Stay up to date with notifications from The Independent

Notifications can be managed in browser preferences.

President Trump's official Christmas card wishes Americans 'Merry Christmas' rather than Obama's 'Happy Holidays'

US President has frequently denounced the greeting 'happy holidays' which he considers too politically correct

Maya Oppenheim
Tuesday 28 November 2017 13:59 GMT
The billionaire property developer has arguably emphasised the need to say 'merry Christmas' in order to court the evangelical vote and bolster his support among Christian conservatives
The billionaire property developer has arguably emphasised the need to say 'merry Christmas' in order to court the evangelical vote and bolster his support among Christian conservatives

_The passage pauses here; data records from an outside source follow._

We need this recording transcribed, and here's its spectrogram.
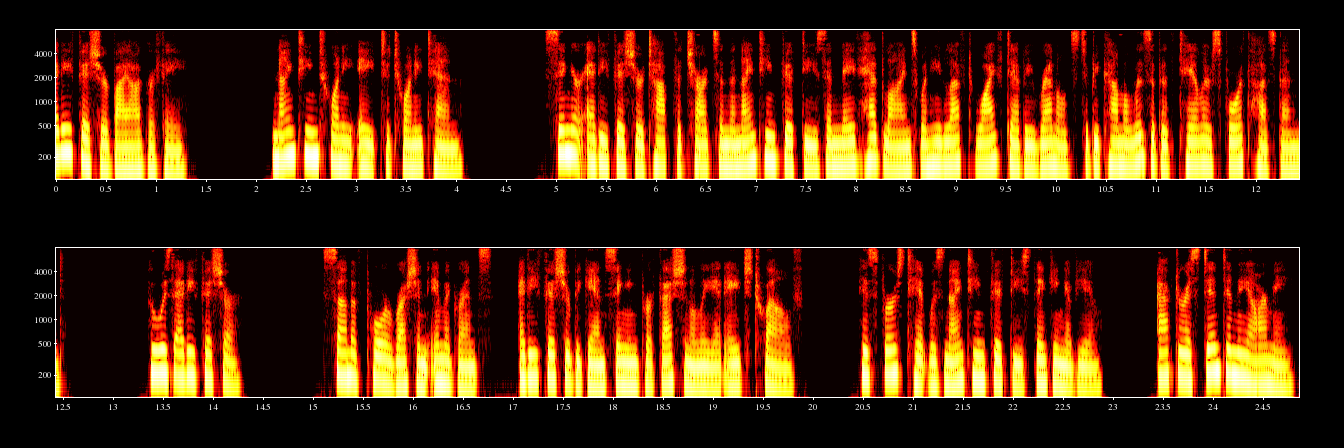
Eddie Fisher Biography 1928 to 2010. Singer Eddie Fisher topped the charts in the 1950s and made headlines when he left wife Debbie Reynolds to become Elizabeth Taylor's fourth husband. Who was Eddie Fisher? Son of poor Russian immigrants, Eddie Fisher began singing professionally at age 12. His first hit was 1950's Thinking of You. After a stint in the army,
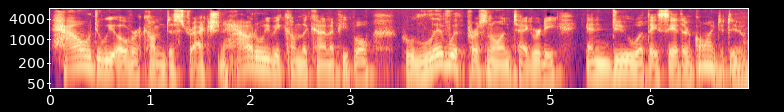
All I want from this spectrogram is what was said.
how do we overcome distraction? How do we become the kind of people who live with personal integrity and do what they say they're going to do?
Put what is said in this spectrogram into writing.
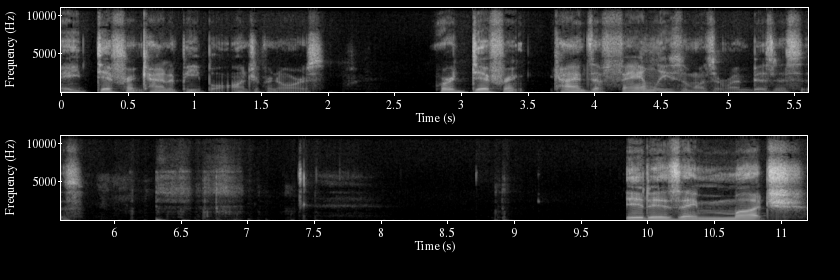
a different kind of people, entrepreneurs. We're different kinds of families, the ones that run businesses. It is a much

Donald Trump has routinely pledged to end the so-called “War on Christmas” and restore "Merry Christmas" to the national discourse. The US president has rallied against the phrase “happy holidays” which he deems excessively politically correct.

President Trump made sure his official Christmas card reflected this sentiment by wishing Americans a “Merry Christmas and a Happy New Year” instead of the more generic salutation of “happy holidays”. The card is signed by Mr Trump, the First Lady and their 11-year-old son Barron.

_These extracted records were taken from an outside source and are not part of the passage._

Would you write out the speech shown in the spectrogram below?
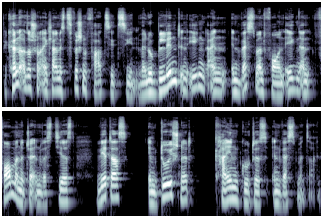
Wir können also schon ein kleines Zwischenfazit ziehen. Wenn du blind in irgendeinen Investmentfonds, in irgendeinen Fondsmanager investierst, wird das im Durchschnitt kein gutes Investment sein.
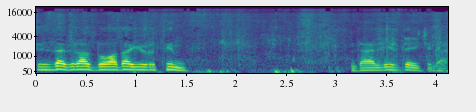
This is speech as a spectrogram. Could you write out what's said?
Siz de biraz doğada yürütün. Değerli izleyiciler.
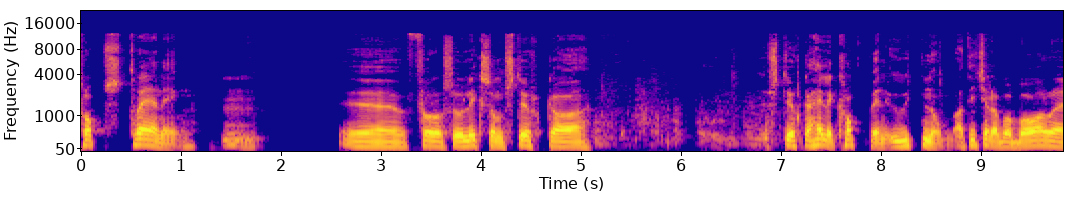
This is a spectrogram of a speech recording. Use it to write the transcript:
kroppstrening. Mm. Eh, for å så liksom styrke styrke hele kroppen utenom. At ikke det var bare,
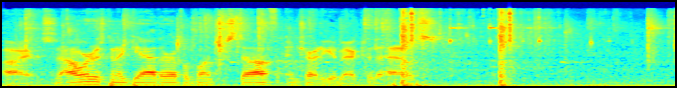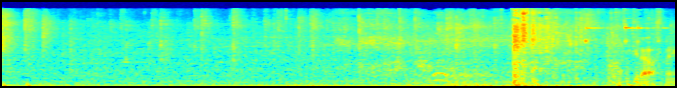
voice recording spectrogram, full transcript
Alright, so now we're just going to gather up a bunch of stuff and try to get back to the house. Get off me.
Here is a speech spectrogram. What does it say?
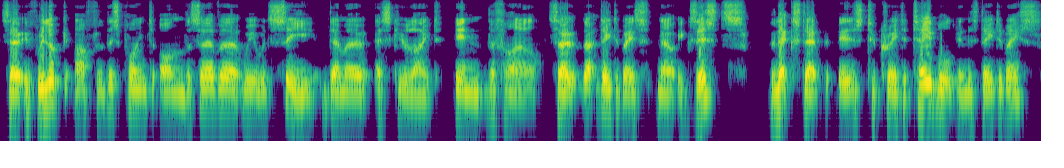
So if we look after this point on the server, we would see demo SQLite in the file. So that database now exists. The next step is to create a table in this database.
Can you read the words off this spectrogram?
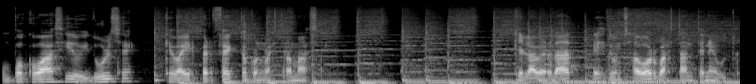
un poco ácido y dulce que va a ir perfecto con nuestra masa, que la verdad es de un sabor bastante neutro.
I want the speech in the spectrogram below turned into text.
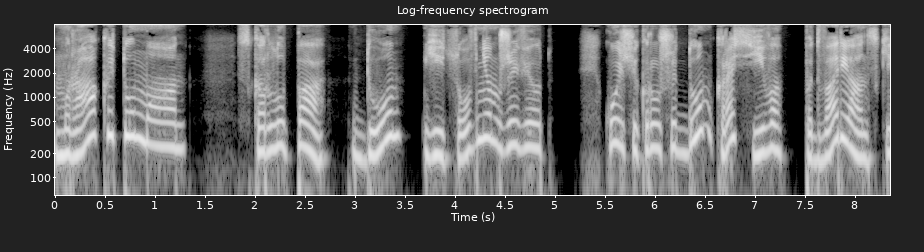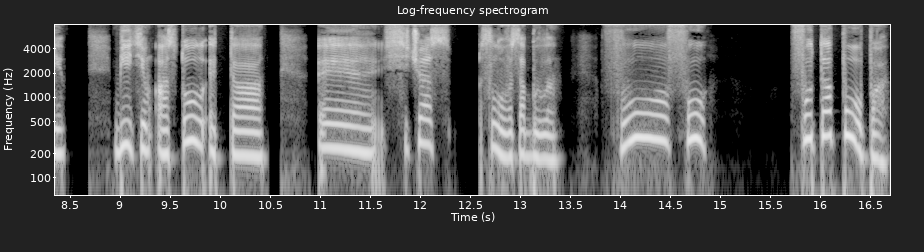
Мрак и туман. Скорлупа — дом, яйцо в нем живет. Кольщик рушит дом красиво, по-дворянски. Бить им о стол — это... Э, сейчас слово забыла. Фу-фу... Фотопопа.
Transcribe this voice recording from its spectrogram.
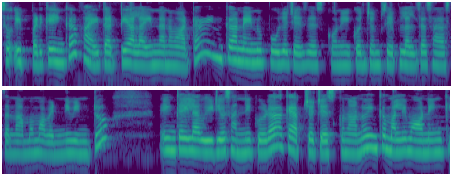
సో ఇప్పటికే ఇంకా ఫైవ్ థర్టీ అలా అయిందనమాట ఇంకా నేను పూజ చేసేసుకొని కొంచెం సేపు లలిత సహస్రనామం అవన్నీ వింటూ ఇంకా ఇలా వీడియోస్ అన్నీ కూడా క్యాప్చర్ చేసుకున్నాను. ఇంకా మళ్ళీ మార్నింగ్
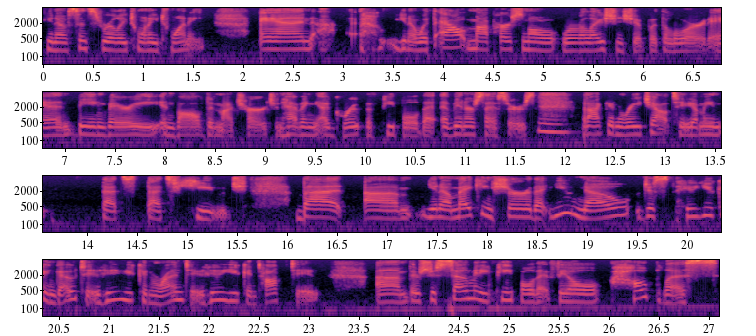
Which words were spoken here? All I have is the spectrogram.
you know, since really 2020. And, you know, without my personal relationship with the Lord and being very involved in my church and having a group of people that, of intercessors that I can reach out to, I mean, that's that's huge. But um, you know making sure that you know just who you can go to who you can run to who you can talk to. Um, there's just so many people that feel hopeless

The overridng colour scheme is an old-fashioned red, green and gold and the official hashtag is WHChristmas.

This year’s card signals a significant break from the one former President Barack Obama sent last Christmas which wished Americans a “joyous holiday season” and included a family photo. Over the years, Obama made sure his cards offered more generic, less exclusively Christian messages such as season's greetings or happy holidays.

The Obama’s final Christmas card included a photo of Barack, Michelle, Malia and Sasha Obama from a state dinner honouring Canadian Prime Minister Justin Trudeau and prompted an outpouring of supporters begging them not to leave the White House.

President Trump has repeatedly pledged to reintroduce the “Merry Christmas” greeting to America. During the presidential campaign, he claimed saying “Happy Holidays” instead of “Merry Christmas” was the equivalent of “chipping away at Christianity".

The billionaire property developer has arguably emphasised the need to say “merry Christmas” in order to court the evangelical vote and bolster his support among Christian conservatives. Despite chasing the Christian vote – 81 per cent of white evangelicals voted for Mr Trump – the President is not a regular church goer and his references to Christianity tend to be revolved around political issues and talking points.

President Trump used his speech at the Value Voters Summit, the annual conference of an anti-LGBT group which has been classified as a hate group, last month to bemoan the secular greeting “happy holidays”.

Mr Trump, who was the first sitting president to address socially conservative activists and elected officials at the Washington conference, got his biggest applause from discussing Christmas rather than the economy or the border wall.

“We’re getting near that beautiful Christmas season that people don’t talk about anymore. They don’t use the word Christmas because it’s not politically correct," he said prompting heavy applause and cheers from the audience.

“You go to department stores and they will say 'Happy New Year,' or they will say other things and it will be red, they’ll have it painted. But they don’t say - well guess what? We’re saying merry Christmas again.”

He made similar comments in July at the Celebrate Freedom gathering at the Kennedy Center. "Our religious liberty is enshrined in the very first amendment in the Bill of Rights,” the former reality TV star said.

First Lady Melania Trump watches ballerinas perform as she begins her tour of the White House Christmas decorations

“The American founders invoked our creator four times in the Declaration of Independence. Benjamin Franklin reminded his colleagues at the Constitutional Convention to begin by bowing their heads in prayer. I remind you that we're going to start saying 'Merry Christmas' again."

After his presidential victory and just 12 days before Christmas, President Trump made similar remarks in Wisonsin. During the “thank you” rally, he even made sure to do his speech in front of a row of Christmas trees.

"So when I started 18 months ago, I told my first crowd in Wisconsin that we are going to come back here someday and we are going to say 'Merry Christmas' again," he said. "Merry Christmas. So, merry Christmas, everyone. Happy New Year, but merry Christmas."

Despite the fact Christmas had passed less than a month before, President Trump underlined the importance of saying “Merry Christmas” at a speech at Liberty University in Virginia in January 2016.

"You go into a department store," he said. "When was the last time you saw 'Merry Christmas'? You don't see it anymore. They want to be politically correct. If I'm president, you will see 'Merry Christmas' in department stores, believe me, believe me. "

The “official Merry Christmas hat” the Trump Make America Great Again Committee is selling is embroidered with Christmas lights and has the words “Merry Christmas” emblazoned on the back and the trademark slogan “Make America Great Again” on the front.

Newsweek argued Jesus would not approve of President Trump selling the red Christmas baseball hat, which costs $45, for nearly double the price of the regular caps.

Join our commenting forum

Join thought-provoking conversations, follow other Independent readers and see their replies


Thank you for registering

Please refresh the page or navigate to another page on the site to be automatically logged inPlease refresh your browser to be logged in